McConaughey is Brandon Lang, a former Division I quarterback whose knee virtually explodes after he scores the winning touchdown in the final game of his senior season. His playing career sidetracked, Lang takes a job in Las Vegas dictating 900 number recordings, and by happenstance drifts into a job picking football winners. Brandon proves himself so capable (picking 80% correctly against the Vegas spread), that within a few weeks he attracts the attention of one Walter Abrams (Pacino). Abrams, it seems, runs the largest sports betting service in the country, and wants new talent for his stable of handicappers.
Abrams flies young Mr. Lang out to New York City for a quick interview and then a manicure with Toni Morrow (Rene Russo), who unbeknownst to our protagonist is actually Abrams’s wife. Brandon makes a clumsy pass at Toni, extraordinarily mild amusement ensues. Success comes and goes in his new job, and Brandon learns valuable life lessons . . . blah blah blah. In truth, “extraordinarily mild amusement” is about the best this film does intentionally. Thankfully, picking apart the ridiculousness of the story is more enjoyable.
First, nobody in today’s sports world has a single, career-ending injury to his knee, this stopped around fifteen years ago. If someone’s knee is the cause of his retirement, it’s the result of several consecutive injuries. Second, Abrams wouldn’t care how many winners Brandon could pick, the vast majority of the sports-info services are based on up front fees. He claims his business is legal, yet he accepts 10% of all his clients’ winnings. If that doesn’t make him an accessory, why would the clients actually pay this 10%? Third, who cares if Brandon picked 80% winners for four weeks? Anyone can get lucky when the sample size is 50 games, no way someone who runs a gambling-information service is impressed by such a short streak. And finally, Brandon Lang is supposedly 28 when he moves out to New York; he’s got money in his pocket and an Adonis-like physique (something director DJ Caruso doesn’t hesitate to reveal). Rene Russo is 51 years old and all of a sudden looks every bit of 51 years old . . . there’s virtually no way McConaughey’s character puts the full court press on her character that quickly.

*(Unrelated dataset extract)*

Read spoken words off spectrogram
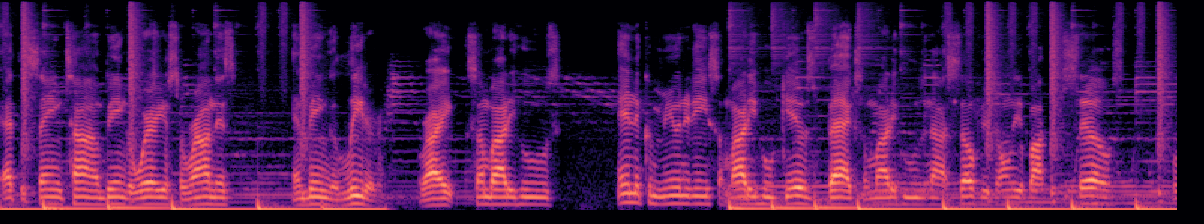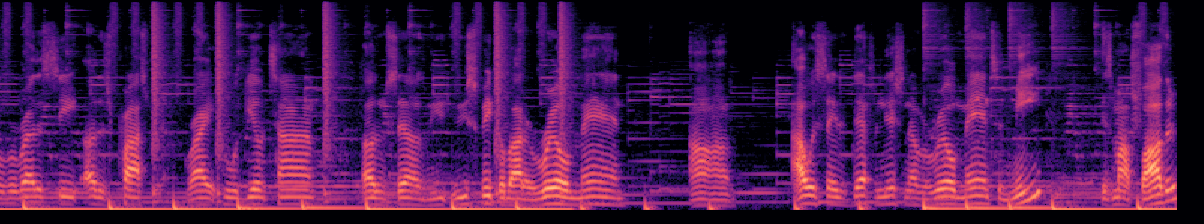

After a while, the far-fetchedness of Money becomes its lone strength. The audience can fight of fits of extreme boredom with a chuckle or two at the stupidity of a current-day entrepreneur saying, “maybe I’ll try that ‘dot com’ thing.” If McConaughey and Pacino had taken their roles to full-fledged ham levels, Money would have become a “so bad it’s good” type of guilty pleasure. Unfortunately, McConaughey goes only halfway, portraying the innocent Brandon Lang like a football-savant Wooderson, and the jaded Brandon Lang like a less unintentionally-funny Keanu Reeves in The Devil’s Advocate. Pacino chews a scene or two, but his character is simply too all over the place for any significant fun. If only he’d thrown in a few classic “hoo-ahhh”s or a Cuban accent, we’d all be better off.
So to recap: the script is ridiculous, the actors are lost, the action is slow-moving and predictable, and the runtime is far too long (over two hours and felt closer to four). Not good. Unless you’re a huge fan of Matthew McConaughey’s chest or unintentional comedy, there is no reason to see this film. You may as well take that movie-ticket money and plunk it down on the Philadelphia Eagles this week. It’s a lock to be a better investment.